Morality and the Brain 4 August 2008Posted by Todd in Cognitive Science, Cultural Sociology & Anthropology, Ethics.
Some new research into our innate moral capacity (the ability to think morally is innate, not the rules; although there are some foundational presumptions human brains tend to make, relating to reciprocal altruism, but that’s not what I’m posting about here). In western philosophy, there are basically two kinds of moral arguments, deontological and utilitarian. This is an oversimplification that people who are studying the cognition of morality make to be able to categorize what they are observing. In most simple terms, deontological arguments function on principles or categorical imperatives, and in day-to-day life are made emotionally, without conscious rational thinking. Utilitarian arguments focus on maximizing good outcomes, and in day-to-day life people are able to give their rational arguments for their position, that is, they do invoke their conscious problem-solving brain. Cognitive scientists have thought for about 10 years now that humans use both systems to make their moral judgments, but had until now thought that the two systems worked in tandem or in competition with each other. Some new experiments seem to indicate that the two work independently of each other and do not overlap in brain processes. Very cool. Here’s the article from Scientific American, “Thinking about Morality”.

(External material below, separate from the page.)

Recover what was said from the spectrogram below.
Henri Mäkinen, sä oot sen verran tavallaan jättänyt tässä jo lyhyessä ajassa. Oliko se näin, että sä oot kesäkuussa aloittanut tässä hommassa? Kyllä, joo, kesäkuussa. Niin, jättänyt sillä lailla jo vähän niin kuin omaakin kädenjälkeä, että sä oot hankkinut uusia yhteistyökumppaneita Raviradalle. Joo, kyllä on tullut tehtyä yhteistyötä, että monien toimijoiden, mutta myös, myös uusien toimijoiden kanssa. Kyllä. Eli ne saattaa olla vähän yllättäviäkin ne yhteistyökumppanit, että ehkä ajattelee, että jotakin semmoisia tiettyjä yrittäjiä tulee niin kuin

“Gay Marriage” in California 22 May 2008Posted by Todd in Commentary, Democratic Theory, Gay Rights.
Tags: California Supreme Court, gay marriage, judicial activism, marriage equality

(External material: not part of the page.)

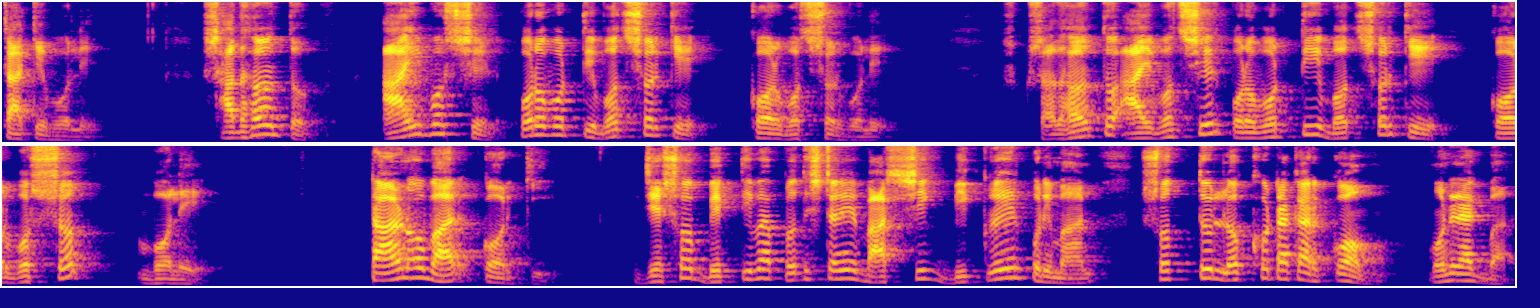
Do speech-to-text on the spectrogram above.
কাকে বলে? সাধারণত আয় বর্ষের পরবর্তী বৎসরকে কর বৎসর বলে। সাধারণত আয় বৎসের পরবর্তী বৎসরকে কর বৎস বলে। টার্ন ওভার কর কি? যেসব ব্যক্তি বা প্রতিষ্ঠানের বার্ষিক বিক্রয়ের পরিমাণ সত্তর লক্ষ টাকার কম, মনে রাখবা,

I’ve been meaning to post about last week’s decision for, well, about a week now, but haven’t really had the time to breathe with all these blue books needing graded. I’ll try to come back to this early next week when grades are submitted. For the time being, run, don’t walk, to read Glenn Greenwald’s two analyses of the legal issues. I especially appreciated his day-of explanation of what makes an “activist court” and why this is not judicial activism. I wish some of the law professors I’ve been hearing on the radio over the past week would do some reading in democratic theory and even the Federalist Papers, for god’s sake.
A Whole New Blog 18 April 2008Posted by Todd in Blog.
I’ve decided to separate my blogging life into two parts, one of them more formal and intellectual, focusing on my academic and intellectual work, and the other more broad ranging and personal. Todd’s Hammer is going to become what I’d always conceived of it to be, which is a space for me to work on my ideas and perhaps create dialogue with friends and colleagues about them, whenever possible. So I’m removing all of the personal, jokey, real-life kinds of posts to another blog, and I’m narrowing the focus of the Hammer.
For friends and family, I will cross-post everything from the Hammer to the personal blog so you’ll only have to keep track of one blog. I’m keeping the new blog somewhat private, so please email me directly, if you haven’t already gotten the new blog URL.